"What are you doing?" he inquired politely in his deep, aristocratic tones.
The receptionists looked up -- and the expression on their faces told a good deal about the role of the monarcy in Britain today, on the eve of the future King's wedding to Lady Diana Spencer in St. Paul's Cathedral July 29.
Their jaws fell. Their eyes widened. They were speechless. "the guest register, is it?" asked the immaculately groomed Prince Charles, well-accustomed to the impact his presence has on people.
One of them recovered and blurted out, "Yes." The other just stared, thunderstruck. "Well, I hope they pay you well for working so late." A royal smile, and the handsome Prince was on his way.

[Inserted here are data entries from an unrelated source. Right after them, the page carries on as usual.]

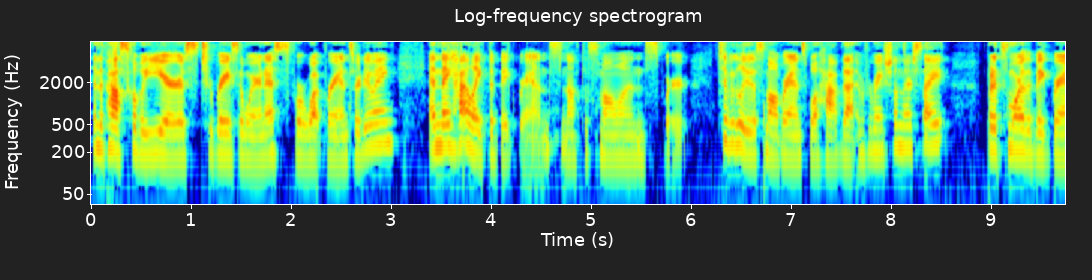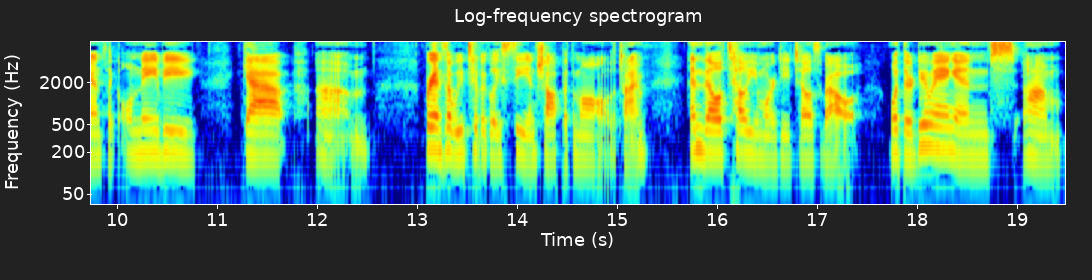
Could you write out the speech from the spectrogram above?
in the past couple years to raise awareness for what brands are doing, and they highlight the big brands, not the small ones. Where typically the small brands will have that information on their site, but it's more the big brands like Old Navy, Gap, um, brands that we typically see and shop at the mall all the time, and they'll tell you more details about what they're doing and um,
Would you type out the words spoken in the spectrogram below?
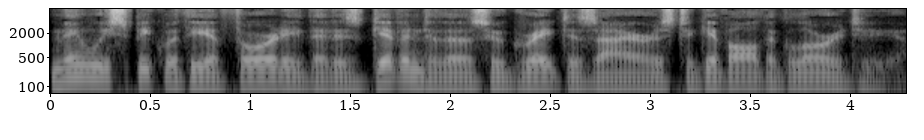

"He knows how to do his job," said one observer. I stayed behind to glance at the young women. Their faces were buried in their hands in pleasure and shock. They would not forget that night. Royalty had struck again, transforming a humdrum working night into a moment of awe and romance.
The British monarchy remains one of the most entrenched and popular in the world today. A London Times poll in 1980 found that 86 percent of Britons wanted to retain it -- compared to only 50 percent after Edward VIII abdicated in 1936.
Much of the monarchy's appeal here lies in the strength of character of the monarchs themselves; the way they have been above and beyond politics since the end of the 17th century, the anitiquity of the throne. The throne symbolizes both continuity and unity for Britain and a link to the Commonwealth, as well.
"We've been very lucky, really, in the monarchs we have had in recent history ," said Patrick Montague-Smith, the man who edited Debrett's Peerge from 1962 to 1981.
"Except for the Duke of Windsor [Edward VIII] they've been conscientious and reliable. Very suitable. It would be very difficult for the country if they were not."
The current wave of popular affection dates from Queen Victoria and has continued through Edward VII, George V, George VI, and Elizabeth II. Each has had a high-minded and religious sense of their roles as monarch, as head of the Church of England, as symbol of the nation, as adviser to prime ministers.
Each has personified to a fast-changing country the basic qualities of religious devotion and conscientious family life. The monarchy's biggest crisis this century came when Edward VIII abdicated to marry American divorcee Wallis Simpson. Since then, under George VI and Queen Elizabeth II, the stature of the monarchy has grown steadily.